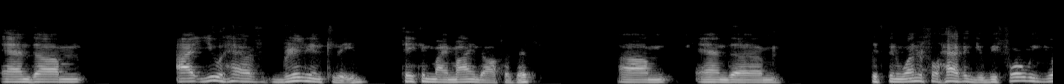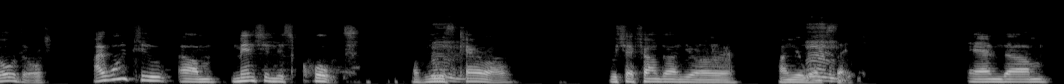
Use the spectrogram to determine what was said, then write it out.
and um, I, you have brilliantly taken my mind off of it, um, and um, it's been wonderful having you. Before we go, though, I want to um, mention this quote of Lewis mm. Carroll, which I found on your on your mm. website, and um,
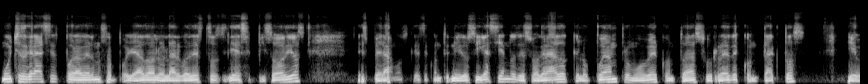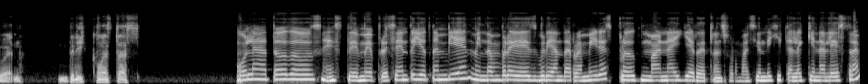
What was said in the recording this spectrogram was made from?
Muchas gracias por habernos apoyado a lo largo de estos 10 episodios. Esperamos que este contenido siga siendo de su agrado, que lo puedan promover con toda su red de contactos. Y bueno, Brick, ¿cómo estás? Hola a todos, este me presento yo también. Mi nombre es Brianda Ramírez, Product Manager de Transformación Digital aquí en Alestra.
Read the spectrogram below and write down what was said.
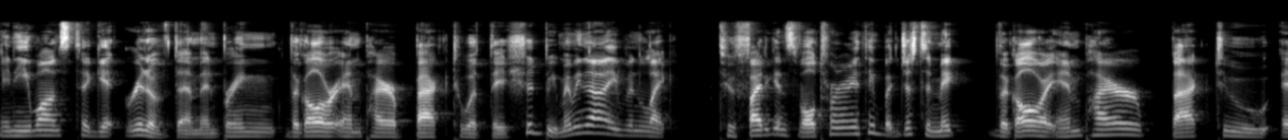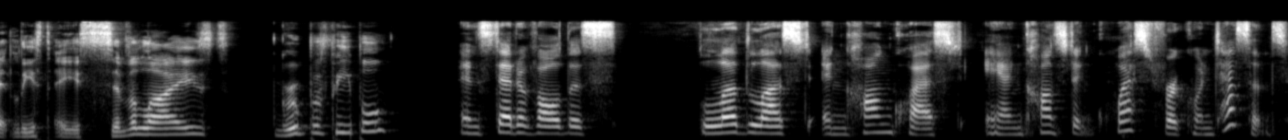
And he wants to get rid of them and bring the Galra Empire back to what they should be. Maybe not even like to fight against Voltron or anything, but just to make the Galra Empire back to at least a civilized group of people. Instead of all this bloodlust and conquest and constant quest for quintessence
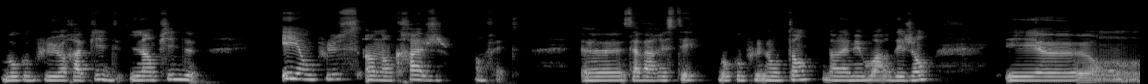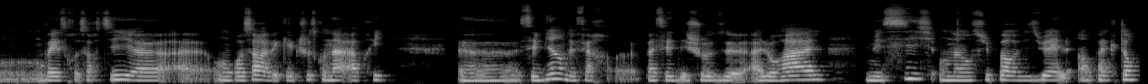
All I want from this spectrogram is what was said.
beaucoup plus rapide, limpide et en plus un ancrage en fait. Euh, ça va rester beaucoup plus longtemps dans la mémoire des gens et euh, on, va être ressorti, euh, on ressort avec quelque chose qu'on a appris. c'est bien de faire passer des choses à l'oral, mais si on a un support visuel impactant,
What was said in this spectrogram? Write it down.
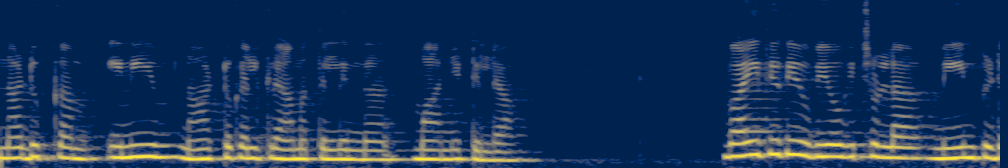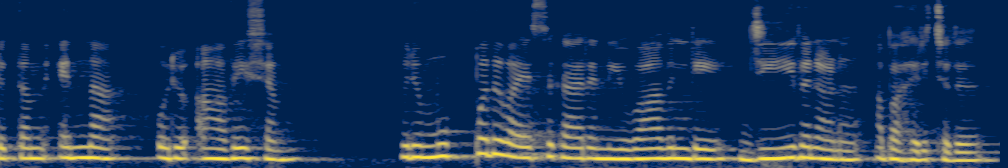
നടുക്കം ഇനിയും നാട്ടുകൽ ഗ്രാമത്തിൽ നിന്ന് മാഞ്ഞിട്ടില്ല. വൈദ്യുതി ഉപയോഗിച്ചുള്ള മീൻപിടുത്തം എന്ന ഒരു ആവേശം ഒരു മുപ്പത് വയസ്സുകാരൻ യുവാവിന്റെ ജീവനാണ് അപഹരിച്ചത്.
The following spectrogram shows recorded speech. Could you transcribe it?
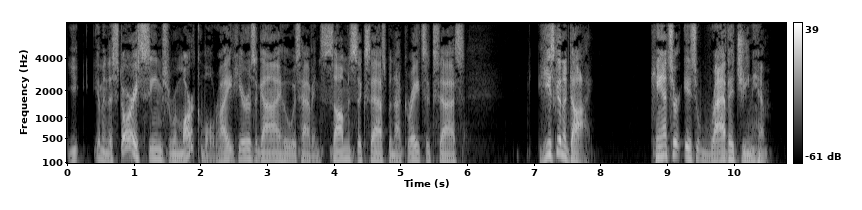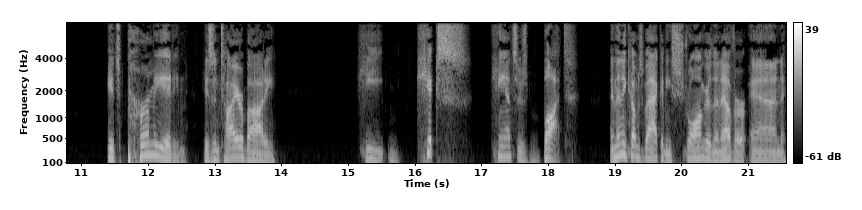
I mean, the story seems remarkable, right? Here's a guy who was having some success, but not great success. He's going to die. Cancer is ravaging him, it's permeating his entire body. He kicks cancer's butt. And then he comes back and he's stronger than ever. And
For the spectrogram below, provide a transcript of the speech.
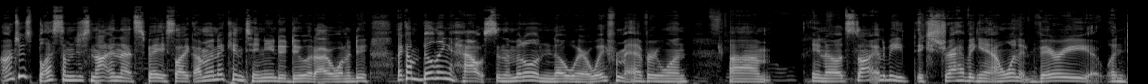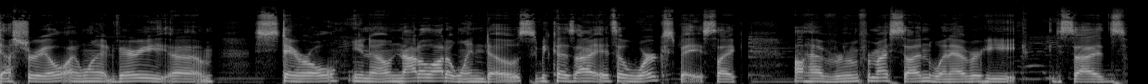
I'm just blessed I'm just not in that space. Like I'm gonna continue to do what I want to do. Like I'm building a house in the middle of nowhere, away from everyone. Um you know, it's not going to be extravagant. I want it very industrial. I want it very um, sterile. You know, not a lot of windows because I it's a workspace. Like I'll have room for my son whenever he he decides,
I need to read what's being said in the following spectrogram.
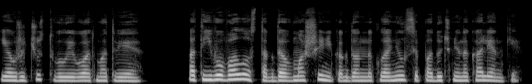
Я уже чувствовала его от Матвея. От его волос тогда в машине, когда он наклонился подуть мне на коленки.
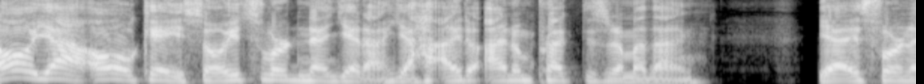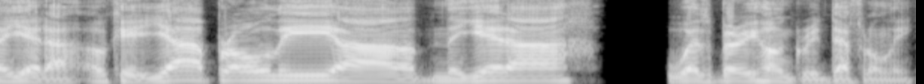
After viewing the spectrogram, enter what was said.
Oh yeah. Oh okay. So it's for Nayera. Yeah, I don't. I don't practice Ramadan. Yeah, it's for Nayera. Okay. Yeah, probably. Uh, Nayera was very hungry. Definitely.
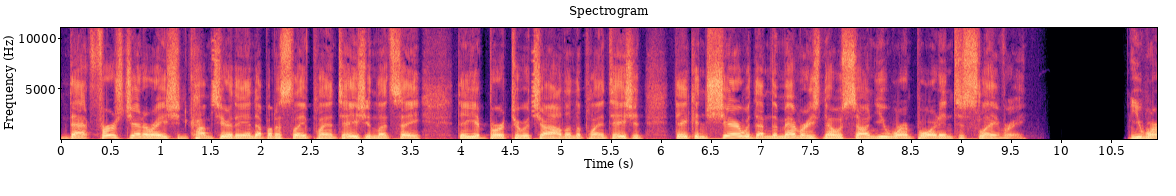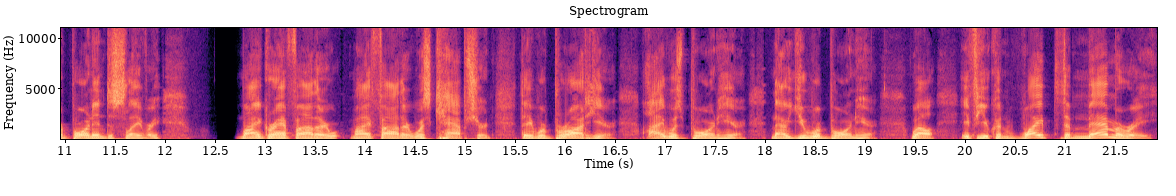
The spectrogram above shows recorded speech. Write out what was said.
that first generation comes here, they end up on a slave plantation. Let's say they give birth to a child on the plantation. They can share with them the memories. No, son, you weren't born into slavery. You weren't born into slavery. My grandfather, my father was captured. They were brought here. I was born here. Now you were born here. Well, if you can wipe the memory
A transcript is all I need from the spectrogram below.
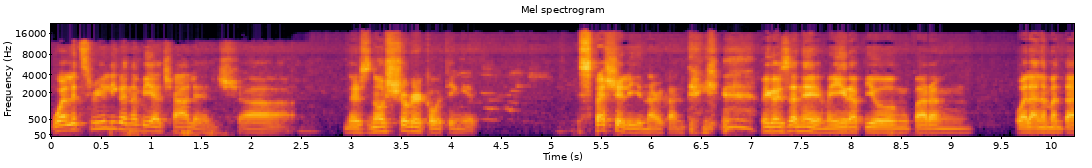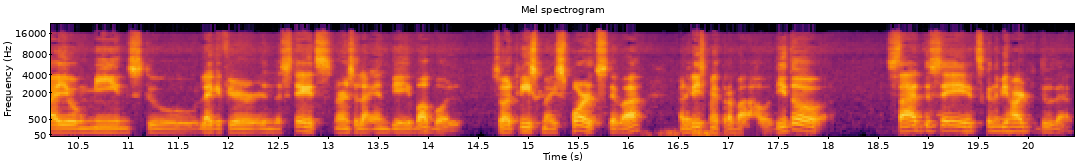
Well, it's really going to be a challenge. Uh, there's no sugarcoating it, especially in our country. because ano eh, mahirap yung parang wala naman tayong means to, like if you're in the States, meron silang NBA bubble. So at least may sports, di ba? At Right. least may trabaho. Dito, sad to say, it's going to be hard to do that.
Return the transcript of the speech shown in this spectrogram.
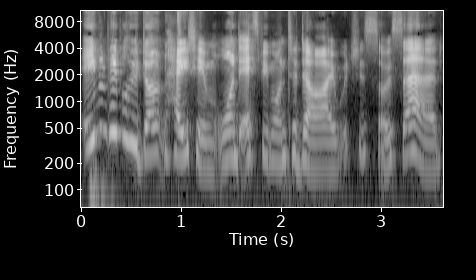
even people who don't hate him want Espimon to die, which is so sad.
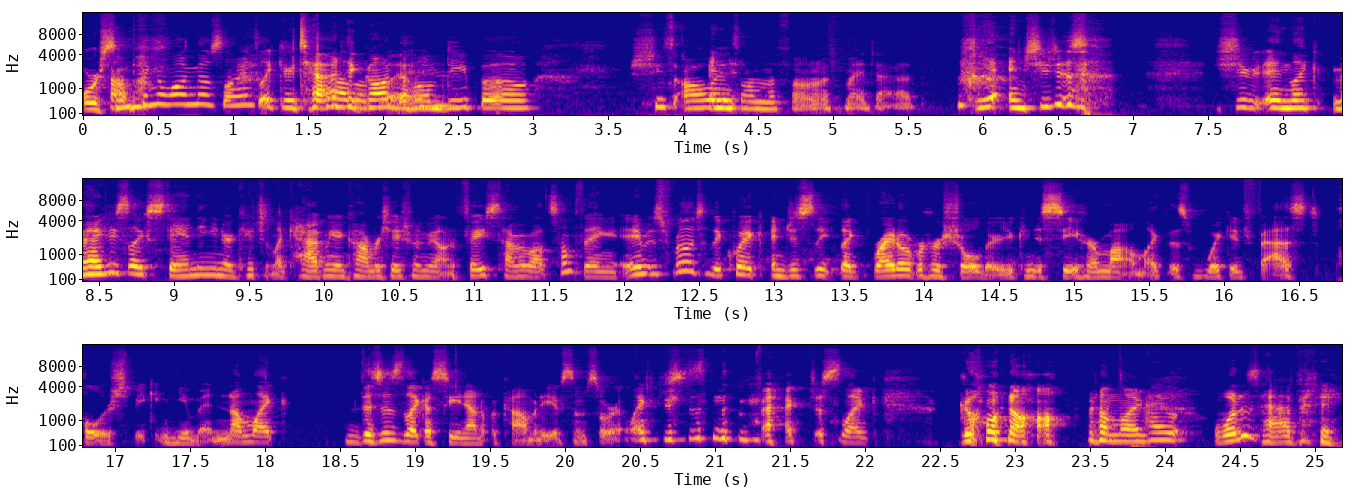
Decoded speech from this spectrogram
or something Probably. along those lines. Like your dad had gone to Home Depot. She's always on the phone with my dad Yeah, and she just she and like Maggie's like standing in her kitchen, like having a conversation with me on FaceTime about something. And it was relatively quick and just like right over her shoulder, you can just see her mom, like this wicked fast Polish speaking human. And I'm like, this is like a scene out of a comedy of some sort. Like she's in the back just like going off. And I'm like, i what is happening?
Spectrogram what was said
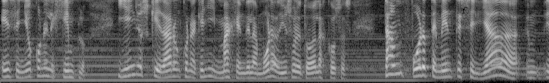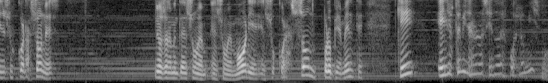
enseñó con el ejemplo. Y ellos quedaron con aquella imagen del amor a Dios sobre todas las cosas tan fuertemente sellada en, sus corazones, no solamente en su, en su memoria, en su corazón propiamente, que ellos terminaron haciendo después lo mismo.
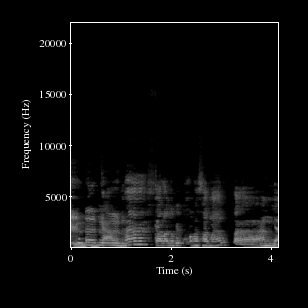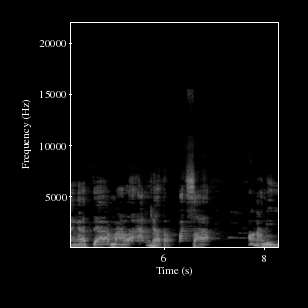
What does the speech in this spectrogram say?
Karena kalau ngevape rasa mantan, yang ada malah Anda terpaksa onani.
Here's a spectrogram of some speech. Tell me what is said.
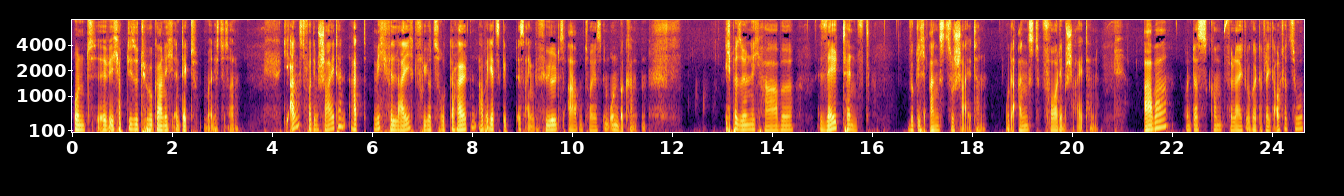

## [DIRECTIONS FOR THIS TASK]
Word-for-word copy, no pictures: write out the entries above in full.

## [SOLUTION TO THIS EXERCISE]
Use the spectrogram to determine what was said, then write it out.
and um, I, you have brilliantly taken my mind off of it, um, and um, it's been wonderful having you. Before we go, though, I want to um, mention this quote of Lewis mm. Carroll, which I found on your on your mm. website, and um,
What was said in the recording this spectrogram was made from?
Muchas gracias por habernos apoyado a lo largo de estos 10 episodios. Esperamos que este contenido siga siendo de su agrado, que lo puedan promover con toda su red de contactos. Y bueno, Brick, ¿cómo estás? Hola a todos, este me presento yo también. Mi nombre es Brianda Ramírez, Product Manager de Transformación Digital aquí en Alestra.
Read the spectrogram below and write down what was said.
And he wants to get rid of them and bring the Galra Empire back to what they should be. Maybe not even like to fight against Voltron or anything, but just to make the Galra Empire back to at least a civilized group of people. Instead of all this bloodlust and conquest and constant quest for quintessence
All I want from this spectrogram is what was said.
beaucoup plus rapide, limpide et en plus un ancrage en fait. Euh, ça va rester beaucoup plus longtemps dans la mémoire des gens et euh, on, va être ressorti, euh, on ressort avec quelque chose qu'on a appris. c'est bien de faire passer des choses à l'oral, mais si on a un support visuel impactant,
What was said in this spectrogram? Write it down.
നടുക്കം ഇനിയും നാട്ടുകൽ ഗ്രാമത്തിൽ നിന്ന് മാഞ്ഞിട്ടില്ല. വൈദ്യുതി ഉപയോഗിച്ചുള്ള മീൻപിടുത്തം എന്ന ഒരു ആവേശം ഒരു മുപ്പത് വയസ്സുകാരൻ യുവാവിന്റെ ജീവനാണ് അപഹരിച്ചത്.
The following spectrogram shows recorded speech. Could you transcribe it?
I mean, the story seems remarkable, right? Here's a guy who was having some success, but not great success. He's going to die. Cancer is ravaging him, it's permeating his entire body. He kicks cancer's butt. And then he comes back and he's stronger than ever. And
For the spectrogram below, provide a transcript of the speech.
I'm just blessed I'm just not in that space. Like I'm gonna continue to do what I want to do. Like I'm building a house in the middle of nowhere, away from everyone. Um you know, it's not going to be extravagant. I want it very industrial. I want it very um, sterile. You know, not a lot of windows because I it's a workspace. Like I'll have room for my son whenever he he decides,
I need to read what's being said in the following spectrogram.
Я уже чувствовала его от Матвея. От его волос тогда в машине, когда он наклонился подуть мне на коленки.
After viewing the spectrogram, enter what was said.
Oh yeah. Oh okay. So it's for Nayera. Yeah, I don't. I don't practice Ramadan. Yeah, it's for Nayera. Okay. Yeah, probably. Uh, Nayera was very hungry. Definitely.
The spectrogram above shows recorded speech. Write out what was said.
that first generation comes here, they end up on a slave plantation. Let's say they give birth to a child on the plantation. They can share with them the memories. No, son, you weren't born into slavery. You weren't born into slavery. My grandfather, my father was captured. They were brought here. I was born here. Now you were born here. Well, if you can wipe the memory
A transcript is all I need from the spectrogram below.
Well, it's really going to be a challenge. Uh, there's no sugarcoating it, especially in our country. because ano eh, mahirap yung parang wala naman tayong means to, like if you're in the States, meron silang NBA bubble. So at least may sports, di ba? At Right. least may trabaho. Dito, sad to say, it's going to be hard to do that.
Return the transcript of the speech shown in this spectrogram.
even people who don't hate him want Espimon to die, which is so sad.
Decoded speech from this spectrogram
or something Probably. along those lines. Like your dad had gone to Home Depot. She's always on the phone with my dad Yeah, and she just she and like Maggie's like standing in her kitchen, like having a conversation with me on FaceTime about something. And it was relatively quick and just like right over her shoulder, you can just see her mom, like this wicked fast Polish speaking human. And I'm like, this is like a scene out of a comedy of some sort. Like she's in the back just like going off. And I'm like, i what is happening?
Spectrogram what was said
enseñó con el ejemplo. Y ellos quedaron con aquella imagen del amor a Dios sobre todas las cosas tan fuertemente sellada en, sus corazones, no solamente en su, en su memoria, en su corazón propiamente, que ellos terminaron haciendo después lo mismo.
What does the speech in this spectrogram say?
Karena kalau ngevape rasa mantan, yang ada malah Anda terpaksa onani.
Here's a spectrogram of some speech. Tell me what is said.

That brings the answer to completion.